Guillaume Rou President, International Meat Secretariat
WORLD SHEEP MEAT MARKET TO 2025 3
The emergence of China is changing the dynamics of the global sheep meat market. China is now the largest producer, consumer and importer of sheep meat. This export trade is very concentrated and dominated by Australia and New Zealand, which are also the second and third largest producers. The United Kingdom is the sixth largest producer, although the third largest consumer, importer and exporter. As a region, the EU is the second largest global producer accounting for 9% of the total. Some liberalisation in the global sheep meat trade, through Free Trade Agreements (FTAs) is taking place, although the EU has been slow in negotiating them (Chapter 1.1).
Australia has experienced strong growth in lamb exports in recent years, given a switch to meat breeds, but for New Zealand, competition from dairying and forestry has prevented long term growth (Chapter 1.2 and 1.3). The UKs main export market is still France but is having some success in export diversification, including to non-EU markets (Chapter 1.4).
The increase in Chinese import demand is being met by Australia and New Zealand and the signing of FTAs is giving both countries a competitive advantage over other suppliers. Higher income consumers are getting a taste for sheep meat, even though the product is very expensive. The modern retail sector and up-market hotel and restaurant sectors can contribute to demand growth for sheep meat (Chapter 1.6).
The EU region is the second largest global importer but shipments have been falling (from 2010 onwards) and so have production and consumption, a situation not helped by economic problems in the EU since September 2008. While the import trade is still dominated by New Zealand it no longer fills its tariff rate quota even though the tariff rate is zero (Chapter 1.7). The other key global import market is the Middle East/North Africa (MENA) where there is a strong tradition of consuming sheep meat and where demand growth continues (Chapter 1.8).
Published long-term sheep meat forecasts indicate a tight supply situation for the key exporting countries, although with growth for Australian lamb but not for New Zealand. Global demand will continue to grow, led by China and so the sheep meat market should remain firm with further price increases. For the EU, long-term projections made by the EU Commission indicate no significant change in production, imports or consumption (Chapter 2).

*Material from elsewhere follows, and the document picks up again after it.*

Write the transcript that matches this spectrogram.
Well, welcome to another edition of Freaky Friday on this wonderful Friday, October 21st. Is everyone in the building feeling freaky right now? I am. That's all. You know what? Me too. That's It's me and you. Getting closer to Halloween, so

There are a number of critical factors, some of which are very uncertain that will affect the global sheep meat market in the long term. General factors include further developments in international trade agreements, the outlook for the global economy and exchange rates. The competition from other meats, especially beef, will also influence future demand for sheep meat (Chapter 3.1).

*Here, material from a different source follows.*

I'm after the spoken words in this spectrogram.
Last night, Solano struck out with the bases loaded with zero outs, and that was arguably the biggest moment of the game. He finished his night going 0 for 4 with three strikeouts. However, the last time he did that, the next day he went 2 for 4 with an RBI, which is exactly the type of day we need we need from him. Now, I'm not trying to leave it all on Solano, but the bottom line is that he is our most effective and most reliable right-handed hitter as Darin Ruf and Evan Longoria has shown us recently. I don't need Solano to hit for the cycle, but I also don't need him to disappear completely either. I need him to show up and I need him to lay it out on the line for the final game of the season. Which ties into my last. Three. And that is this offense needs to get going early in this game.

WORLD SHEEP MEAT MARKET TO 20254
Of the key global import markets, the situation in China will be especially critical. This includes the extent to which demand for sheep meat continues to grow, developments by cut and how domestic supply responds to this. Government policy, especially in relation to imports, will also be key (Chapter 3.2). For the EU, there is the issue of the extent to which demand does eventually recover and how supply, both domestic and imported, responds (Chapter 3.3).

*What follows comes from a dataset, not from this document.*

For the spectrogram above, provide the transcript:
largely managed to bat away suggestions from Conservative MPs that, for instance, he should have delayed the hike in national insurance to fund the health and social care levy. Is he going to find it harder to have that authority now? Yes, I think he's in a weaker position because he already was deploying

Among the global exporters there are a number of critical factors for New Zealand that will influence future supply, including the competition from dairying and the impact of environmental legislation